  7. Perhaps you should get involved with the issue to learn more about it; that might help you answer your own questions. The Compass Center, Downtown Emergency Services, YouthCare, Real Change are all organizations that gladly welcome volunteers. 40% of youth living on the street are LGBT–kicked out of their homes because they’re gay. Maybe helping out will give you a better idea of the situation.

  8. Sad to have him wrapped up in such an awful story? While his personal story of his past in Viet Nam and Cambodia may be tragic, as are the stories of others I have known who were there, what I find to be sad is the last moments of the 70 year old woman he stabbed multiple times before she died.
    I knew Raub also and I understand the added layer of mental illness and the government’s (hence, our) neglectful care of them and find it appalling, but please don’t end this article on the note of how sad for him to be wrapped up in such an awful thing. It was much worse for Blanche Kimball…

  9. can someone pull this guys service record? I’ll put twenty bucks that says he never went to Vietnam or even anywhere but on more than a couple of alcohol fueled psychedelic trips while sitting in on the fourth run of The Deer Hunter.

  10. “Sad to have him wrapped up in such an awful story.”
    It makes it sound as though he were passive in this… story? It’s not a story it’s a brutal murder. Didn’t he stab an elderly woman to death 36 years ago? Who is the victim? He got 36 years of freedom. My sympathy to the relatives and friends of this woman who lived with this injustice for almost 4 decades. Too bad he wasn’t caught immediately it would have saved this womans family 4 decades of pain.

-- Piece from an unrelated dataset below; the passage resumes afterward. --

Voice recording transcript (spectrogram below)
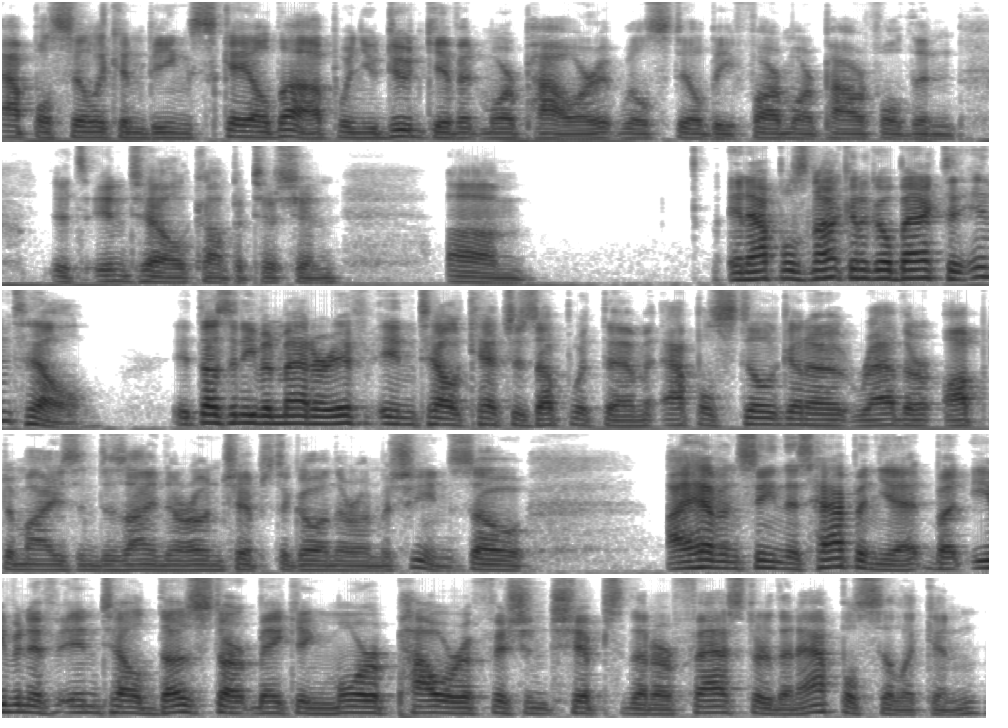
Apple Silicon being scaled up. When you do give it more power, it will still be far more powerful than its Intel competition. Um, and Apple's not going to go back to Intel. It doesn't even matter if Intel catches up with them. Apple's still going to rather optimize and design their own chips to go on their own machines. So I haven't seen this happen yet, but even if Intel does start making more power efficient chips that are faster than Apple Silicon,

  11. “Police found Kimball’s body inside her Augusta home on June 12, 1976, after neighbors reported her missing. She was found with 23 stab wounds to the chest, two to the abdomen, 16 lacerations to the head, and three cuts on her hands. Her case is the oldest unsolved homicide in Maine’s history, the Press Herald reported”

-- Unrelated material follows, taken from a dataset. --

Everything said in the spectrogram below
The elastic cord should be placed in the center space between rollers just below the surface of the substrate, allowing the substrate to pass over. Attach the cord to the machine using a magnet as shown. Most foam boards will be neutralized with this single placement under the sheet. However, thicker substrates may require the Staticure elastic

    He’s not “wrapped up in such an awful story”. He brutually murdered an elderly woman when he was a young man and got away with it for almost 40 years.

  12. I know from first hand experience he’s mentally ill. He deficated all over a coffee shop bathroom once and was banmed from the store. I don’t know how much of his Vietnam story I believe either. Sounds like a bit of a fabrication to me

  13. OOOOOOOHHHHHHHH a random internet stranger thinks that this person might be a liar because he’s mentally ill!!!! Throw the man in jail forever!

    Cuz of course, being interned in a POW camp during one of the worst wars in American history might not cause ANY mental trauma AT ALL.

  14. I tried to help find services for him through the VA. He had told me his whole story of being a pow and also a Macaw native from the Olympic Peninsula, he told me they beat him into a coma and he had a steel plate in his head. i have seen his temper, we thought it was PTSD but his story never panned out. He was not a vet, I found out through the VA and also some EMTs who picked him up. Now if you read the news articles they mention him being from Georgia and Maine. He is a pathological liar and was never from here. I have known him for a number of years trying to help him, falling for his insane sad story. It is very sad for the woman he murdered. He has lived his life very disturbed because of what he did to her but making all of us in this community feel sorry for him. He won’t be homeless anymore.

  15. He’s not a veteran. He has lied about his military service for 40 years. It’s funny that people are so quick to claim “alleged murderer” but nobody acknowledges that he’s an “alleged veteran.” There is no proof that he’s a military veteran, so don’t be so quick to have sympathy for him. A New York study found that over 90% of supposed homeless “veterans” had no military experience whatsoever, and half of those who had military experience had less than one year, including an alarming number who didn’t even make it through basic training. Read these stories with some amount of critical thinking and not with your emotions stuck in overdrive.